__WORK REQUEST__: Reproduce the data below word for word, setting aside any picture it holds.

__EXERCISE DATA__:
════════════════

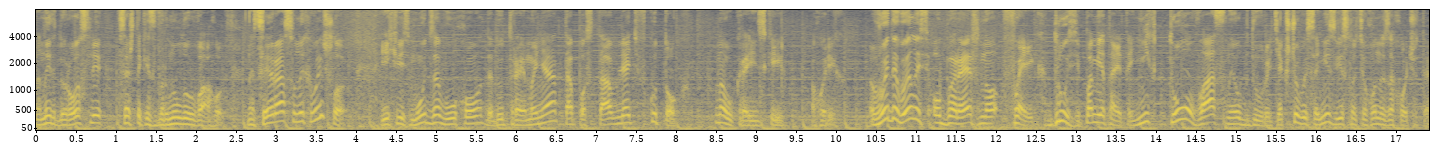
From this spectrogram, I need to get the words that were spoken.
на них дорослі все ж таки звернули увагу. На цей раз у них вийшло. Їх візьмуть за вухо, дадуть ременя та поставлять в куток на український горіх. Ви дивились обережно фейк. Друзі, пам'ятайте, ніхто вас не обдурить, якщо ви самі, звісно, цього не захочете.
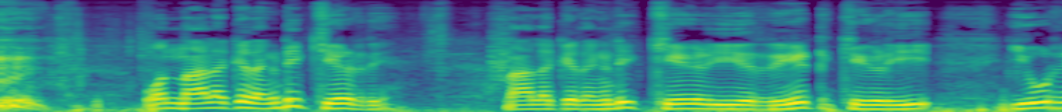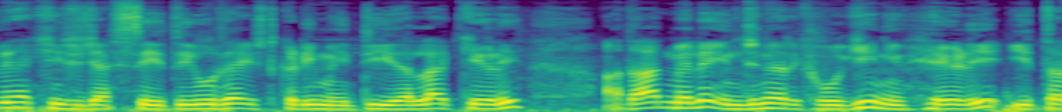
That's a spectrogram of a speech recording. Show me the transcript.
ಒಂದು ನಾಲ್ಕೈದು ಅಂಗಡಿ ಕೇಳಿರಿ. ನಾಲ್ಕೈದು ಅಂಗಡಿ ಕೇಳಿ ರೇಟ್ ಕೇಳಿ ಇವ್ರದ್ದು ಯಾಕೆ ಇಷ್ಟು ಜಾಸ್ತಿ ಐತಿ ಇವ್ರದ್ದು ಯಾಕೆ ಇಷ್ಟು ಕಡಿಮೆ ಐತಿ, ಇದೆಲ್ಲ ಕೇಳಿ, ಅದಾದಮೇಲೆ ಇಂಜಿನಿಯರಿಗೆ ಹೋಗಿ ನೀವು ಹೇಳಿ, ಈ ಥರ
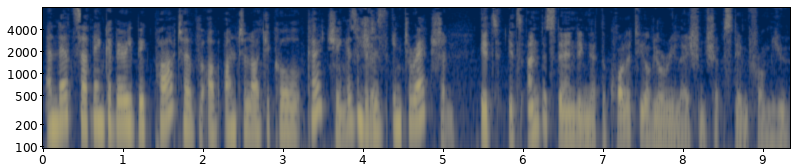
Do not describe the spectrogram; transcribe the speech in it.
And that's, I think, a very big part of, of ontological coaching, isn't it? Sure. Is interaction. It's, it's understanding that the quality of your relationship stem from you.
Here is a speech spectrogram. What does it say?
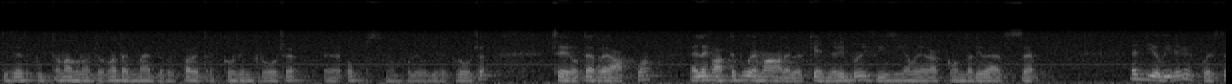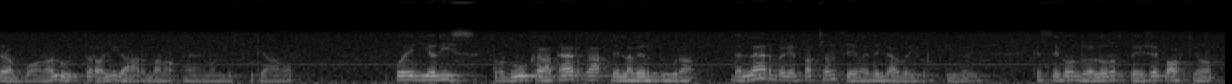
ti sei sputtanato una giornata e mezza per fare tre cose in croce, eh, ops, non volevo dire croce, cielo, terra e acqua, e le hai fatte pure male perché il mio libro di fisica me ne racconta diverse. E Dio vide che questo era buono, a lui però gli garbano e eh, non disputiamo. Poi Dio disse, produca la terra della verdura, delle erbe che facciano seme e degli alberi fruttiferi, che secondo le loro specie portino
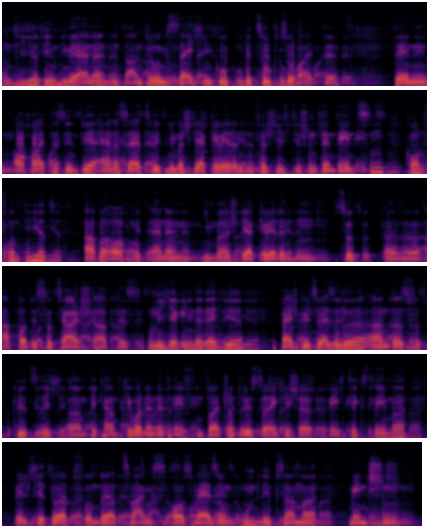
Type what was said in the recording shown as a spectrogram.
Und hier finden wir einen unter Anführungszeichen guten Bezug zu heute. Denn auch heute sind wir einerseits mit immer stärker werdenden faschistischen Tendenzen konfrontiert, aber auch mit einem immer stärker werdenden so also Abbau des Sozialstaates. Und ich erinnere hier beispielsweise nur an das kürzlich äh, bekannt gewordene Treffen deutscher und österreichischer Rechtsextremer, welche dort von der Zwangsausweisung unliebsamer Menschen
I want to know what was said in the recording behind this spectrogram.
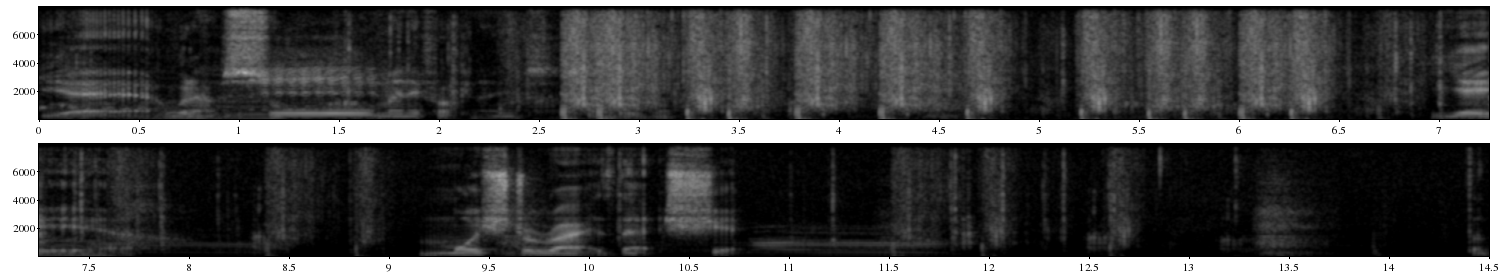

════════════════

__ANSWER TO THIS PROBLEM__:
From this spectrogram, I need to get the words that were spoken.
на них дорослі все ж таки звернули увагу. На цей раз у них вийшло. Їх візьмуть за вухо, дадуть ременя та поставлять в куток на український горіх. Ви дивились обережно фейк. Друзі, пам'ятайте, ніхто вас не обдурить, якщо ви самі, звісно, цього не захочете.
That's a spectrogram of a speech recording. Show me the transcript.
ಒಂದು ನಾಲ್ಕೈದು ಅಂಗಡಿ ಕೇಳಿರಿ. ನಾಲ್ಕೈದು ಅಂಗಡಿ ಕೇಳಿ ರೇಟ್ ಕೇಳಿ ಇವ್ರದ್ದು ಯಾಕೆ ಇಷ್ಟು ಜಾಸ್ತಿ ಐತಿ ಇವ್ರದ್ದು ಯಾಕೆ ಇಷ್ಟು ಕಡಿಮೆ ಐತಿ, ಇದೆಲ್ಲ ಕೇಳಿ, ಅದಾದಮೇಲೆ ಇಂಜಿನಿಯರಿಗೆ ಹೋಗಿ ನೀವು ಹೇಳಿ, ಈ ಥರ
Do not describe the spectrogram; transcribe the speech in it.
And that's, I think, a very big part of, of ontological coaching, isn't it? Sure. Is interaction. It's, it's understanding that the quality of your relationship stem from you.
Here is a speech spectrogram. What does it say?
ti sei sputtanato una giornata e mezza per fare tre cose in croce, eh, ops, non volevo dire croce, cielo, terra e acqua, e le hai fatte pure male perché il mio libro di fisica me ne racconta diverse. E Dio vide che questo era buono, a lui però gli garbano e eh, non disputiamo. Poi Dio disse, produca la terra della verdura, delle erbe che facciano seme e degli alberi fruttiferi, che secondo le loro specie portino
Type what was said in the recording shown as a spectrogram.
Und hier finden wir einen unter Anführungszeichen guten Bezug zu heute. Denn auch heute sind wir einerseits mit immer stärker werdenden faschistischen Tendenzen konfrontiert, aber auch mit einem immer stärker werdenden so also Abbau des Sozialstaates. Und ich erinnere hier beispielsweise nur an das kürzlich äh, bekannt gewordene Treffen deutscher und österreichischer Rechtsextremer, welche dort von der Zwangsausweisung unliebsamer Menschen
I want to know what was said in the recording behind this spectrogram.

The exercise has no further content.